Ten out of the 13 patients lost weight, with six of these patients managing a clinically significant weight loss.
 
Around 62% of patients required intensive psychological support which helped them to improve the control of their eating patterns, reduce levels of emotional stress and improve their self-perception of their shape and size.
 
Judging the award, Kate Watkins, Director of the Welsh NHS Employers’ Unit, said, “This exciting project developed from the recognition by a group of staff that there was a significant health problem in their locality.
 
“Very impressively, they have sought the evidence for a solution, taken that evidence and used it to create the effective outcome of enabling patients to lose weight and reduce their risk of chronic conditions such as diabetes and heart disease.
 
“This is the only clinic of its type in Wales and the work should be applauded.”
 
Improving Patient Safety

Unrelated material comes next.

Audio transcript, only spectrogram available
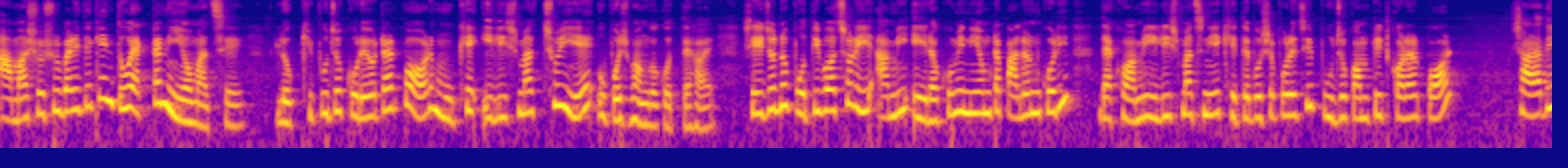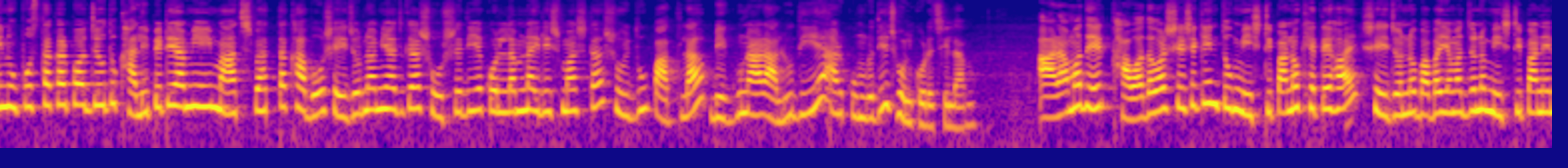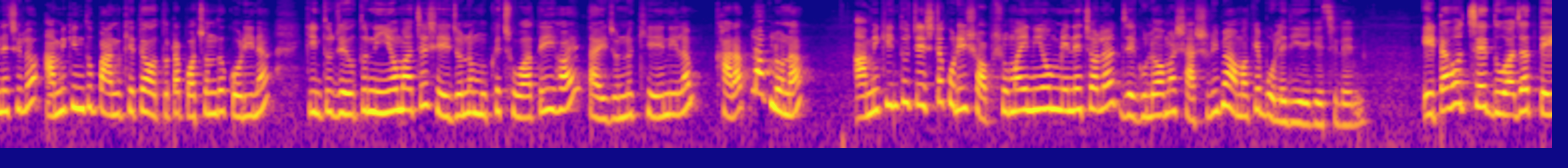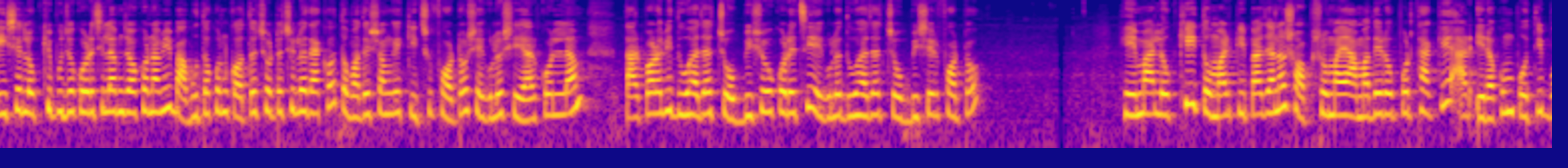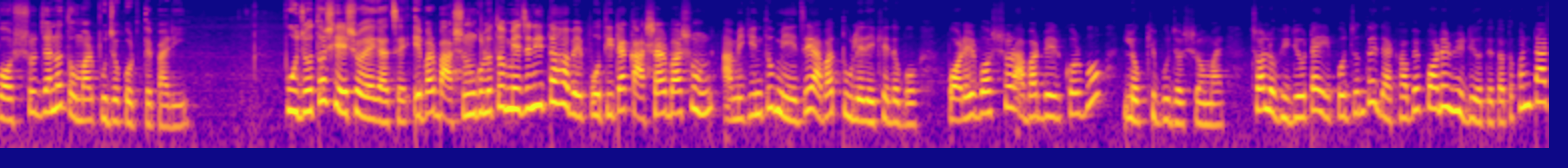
আমার শ্বশুরবাড়িতে কিন্তু একটা নিয়ম আছে। লক্ষ্মী পুজো করে ওঠার পর মুখে ইলিশ মাছ ছুঁয়ে উপোসভঙ্গ করতে হয়। সেই জন্য প্রতি বছরই আমি এই রকমই নিয়মটা পালন করি। দেখো, আমি ইলিশ মাছ নিয়ে খেতে বসে পড়েছি, পুজো কমপ্লিট করার পর। সারাদিন উপোস থাকার পর যেহেতু খালি পেটে আমি এই মাছ ভাতটা খাব, সেই জন্য আমি আজকে আর সর্ষে দিয়ে করলাম না ইলিশ মাছটা। শুধু পাতলা বেগুন আর আলু দিয়ে আর কুমড়ো দিয়ে ঝোল করেছিলাম। আর আমাদের খাওয়া দাওয়ার শেষে কিন্তু মিষ্টি পানও খেতে হয়। সেই জন্য বাবাই আমার জন্য মিষ্টি পান এনেছিল। আমি কিন্তু পান খেতে অতটা পছন্দ করি না। কিন্তু যেহেতু নিয়ম আছে, সেই জন্য মুখে ছোঁয়াতেই হয়, তাই জন্য খেয়ে নিলাম। খারাপ লাগল না। আমি কিন্তু চেষ্টা করি সবসময় নিয়ম মেনে চলার, যেগুলো আমার শাশুড়ি মা আমাকে বলে দিয়ে গেছিলেন। এটা হচ্ছে দু হাজার তেইশে লক্ষ্মী পুজো করেছিলাম যখন আমি। বাবু তখন কত ছোট ছিল দেখো, তোমাদের সঙ্গে কিছু ফটো সেগুলো শেয়ার করলাম। তারপর আমি দু হাজার চব্বিশেও করেছি, এগুলো দু হাজার চব্বিশের ফটো হে মা লক্ষ্মী, তোমার কৃপা যেন সবসময় আমাদের ওপর থাকে, আর এরকম প্রতি বৎসর যেন তোমার পুজো করতে পারি। পুজো তো শেষ হয়ে গেছে। এবার বাসনগুলো তো মেজে নিতে হবে। প্রতিটা কাঁসার বাসন আমি কিন্তু মেজে আবার তুলে রেখে দেবো। পরের বছর আবার বের করব লক্ষ্মী পুজোর সময়। চলো ভিডিওটা এই পর্যন্তই। দেখা হবে পরের ভিডিওতে। ততক্ষণ টা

Winner: ABM University Health Board – Getting to Zero: A Health Board Approach to eliminating hospital acquired pressure ulcers
 
Pressure ulcers are now a thing of the past for patients in ABM University Health Board thanks to the introduction of new ways of working developed as part of the 1000 Lives Plus programme to improve patient safety.
 
The Health Board has led pilot work to develop and implement the SKIN bundle which looks at four key areas to improve patient care; the surface of the skin, keeping the patient moving, incontinence and nutrition.
 
Patients are regularly assessed for risk of developing a pressure ulcer and their results clearly recorded on a chart at the bottom of their bed.
 
The new measures were initially implemented on Anglesey Ward in Morriston Hospital before being rolled out to wards across the health board.
 
In the three years that Anglesey ward has been using the bundle only one pressure ulcer has developed and the annual incident rate has dropped from 4% to zero.
 
Some wards across ABM have gone more than 600 days without a pressure ulcer and a high percentage have gone more than 400 days without an incident.
 
All patients within the trolley and resuscitation bays of A&E are being assessed and the SKIN bundle implemented.
 
Prior to these changes, wards were reporting around 4-6 patients a month arriving on their wards from A&E with skin damage. There have been no such incidents reported since the implementation.
 
The work is being spread across Wales through the 1000 Lives Plus programme and internationally including Scotland, England and Denmark.
 
Judging the award, Jan Davies, Director of 1000 Lives Plus, said, “This is an excellent example of an organisational cultural shift which is making a real difference to patient care.
 
“There used to a belief that pressure ulcers were an inevitable outcome for some hospitalised patients but now we know that they can and should be avoided and staff are dedicated to ensuring this happens.
 
“This work, which is an integral part of 1000 Lives Plus through the transforming care programme, has delivered fantastic results and the best practice is being shared not only across NHS Wales but further afield to ensure pressure ulcers become a thing of the past.”